OKLAHOMA CITY — The head of a medical marijuana trade organization on Thursday renewed his call for a special session to develop a regulatory framework to implement it.
Before voters on June 26 approved State Question 788 to legalize medical marijuana, Gov. Mary Fallin had said she would call a special session should State Question 788 pass, but she decided against it.
Critics said the state question was so poorly worded that it essentially would legalize recreational marijuana. As written, the measure does not have qualifying medical conditions but requires approval from a doctor.
Bud Scott, New Health Solutions Oklahoma executive director, said the wording in the state question was an outline in anticipation that lawmakers would create the regulatory framework.
Without legislative action, legal wrangling and delays will occur, affecting patients, he said. The measure, he noted, needs clarity.
“The Oklahoma State Department of Health does not have the capability or the legal authority to make all of these important decisions by itself,” Scott said. “Our lawmakers must show some leadership, do their jobs and legislate. They can’t hide from this issue.”
Fallin’s office cited the small time frame as a reason not to have a special session. The measure will become law on July 26, and the Health Department will begin receiving applications Aug. 25 for licenses for patients, caregivers, growers, processors, transporters and dispensaries.
The Oklahoma State Department of Health is working on the regulatory framework.
“Nothing has changed,” said Michael McNutt, spokesman for Fallin’s office. “The governor’s office believes that asking the Legislature to pass comprehensive legislation in a special session is not realistic. Emergency rules are the most promising path to success at this time. The repeated calls for a difficult and costly special session are premature.”

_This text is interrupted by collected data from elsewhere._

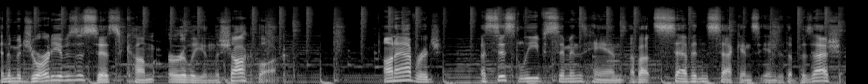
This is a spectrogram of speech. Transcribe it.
and the majority of his assists come early in the shot clock. On average, assists leave Simmons' hands about 7 seconds into the possession.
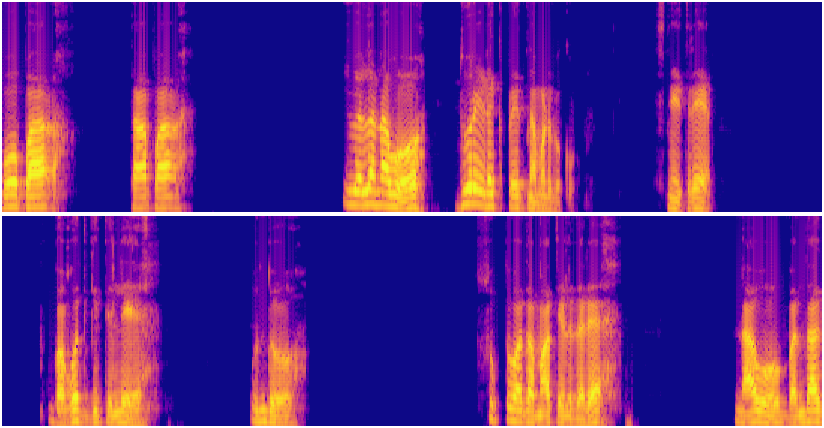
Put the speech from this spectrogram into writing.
ಕೋಪ, ತಾಪ ಇವೆಲ್ಲ ನಾವು ದೂರ ಇಡೋಕ್ಕೆ ಪ್ರಯತ್ನ ಮಾಡಬೇಕು. ಸ್ನೇಹಿತರೆ, ಭಗವದ್ಗೀತೆಯಲ್ಲಿ ಒಂದು ಸೂಕ್ತವಾದ ಮಾತು ಹೇಳಿದರೆ, ನಾವು ಬಂದಾಗ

Scott said one item that needs to be addressed is an inventory tracking system to prevent black market proliferation. Two bills dealing with regulation failed to make it through the legislative process last session.
Chip Paul, co-founder of Oklahomans for Health, which successfully obtained the required signatures to get the measure on the ballot, said calling a special session is “a horrible idea” and said the implementation process is working as envisioned.